“A Rubik’s cube on steroids”
Nine centrist Democrats led by Representative Josh Gottheimer, DN.J., issued a joint statement on Friday to rally support for the infrastructure bill and remind Pelosi of his promise of a vote by September 27. They said Congress “cannot afford to delay a single day.”
Majority House Whip James Clyburn, DS.C., told CNN’s “State of the Union” Sunday that Democrats are working to “make sure we never get to this point “where the infrastructure bill could fail.
“We are working with everyone in all corners of our party,” he said. “They’re trying to find common ground on all of these issues. And I feel very comfortable that we’re going to get there.”
Clyburn said Democrats “should stop focusing on numbers and start looking at what needs to be done” with regard to the spending bill.
House Budget Committee Chairman John Yarmuth, D-Ky., Offered an original option: pass the infrastructure bill on September 27, but don’t send it to Biden’s office yet.
“The speaker doesn’t have to move the bill forward – if we pass it in the House – doesn’t have to send it to the President for signature. She can keep this bill for a period of time. Yarmuth said on Fox News Sunday. “So there is some flexibility in how we link the two mandates.”
After House committees finished work on the Build Back Better legislation last week, Biden held a call with Pelosi and Senate Majority Leader Chuck Schumer, DN.Y., to discuss the way forward. to follow. Biden’s approval rating fell into net negative territory after a difficult end to summer as the delta variant of the coronavirus threw a wrench into the recovery of Covid-19.
And Senate Democrats say they will continue to try to include immigration provisions in the bill after suffering a setback on Sunday, when the Senate referee ruled them ineligible for the process.
Finance and Budget Committee member Senator Mark Warner, D-Va. Likened the challenge to “a Rubik’s cube on steroids.”
Avoid shutdown and fault
Besides Biden’s goals, Congress faces tight looming deadlines to keep government running.
Majority Leader Steny Hoyer, D-Md., Told colleagues the House will vote on a bill to maintain government funding this week. He said it will include additional aid for disaster relief after the recent storms and money to resettle allies displaced after the US withdrawal from Afghanistan.
“The House will also take action to suspend the debt ceiling to ensure America pays its bills on time,” Hoyer said in a letter Friday, without specifying whether this would be a stand-alone measure.
Democrats have considered tying an extension of the debt limit to the government funding bill before the October deadline to continue paying US bills, but this is meeting broad Republican opposition, and it does so. could bring about a shutdown if the GOP minority, which has the power to block bills in the Senate, does not waver.
Senator Bill Cassidy, R-La., A member of the finance and mixed economy committees, said on NBC’s “Meet the Press” Sunday that Republicans did not intend “to help and encourage party line spending “by raising the debt ceiling. .

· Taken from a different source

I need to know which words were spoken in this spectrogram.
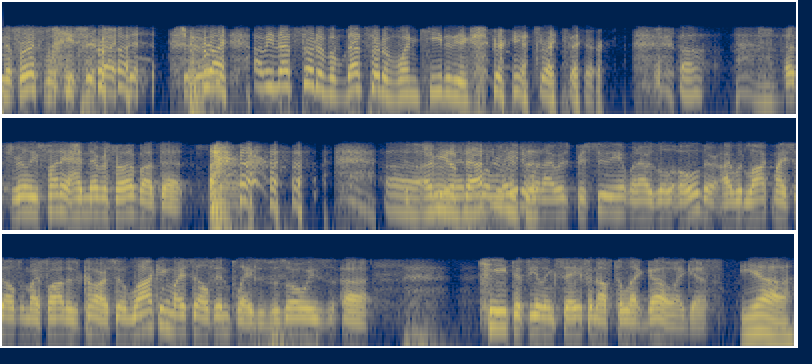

“If you want to come back and meet you where we can actually find common ground, where we can actually meet the needs, as opposed to a Democratic wish list, well, we’ll help you,” Cassidy said.
Experts believe that failure to raise the debt ceiling would be catastrophic for the US and global economies. It requires 10 Republican votes through the regular process. Democrats, who declined to include it in their party line bill, noted that they had agreed to help Republicans extend the debt ceiling after the partisan tax law of 2017, which worsened the deficit. They say the GOP should do the same now.
Also this week, Hoyer said the House would advance the Defense Authorization Bill and vote on the Women’s Health Protection Act to codify abortion rights protections under Roe. . v. Get into the law.
“This legislation would enshrine access to reproductive health care for all women across America,” Hoyer said, adding that the House is forced to act due to the Supreme Court’s “inaction” to block Texas’ six-week abortion ban.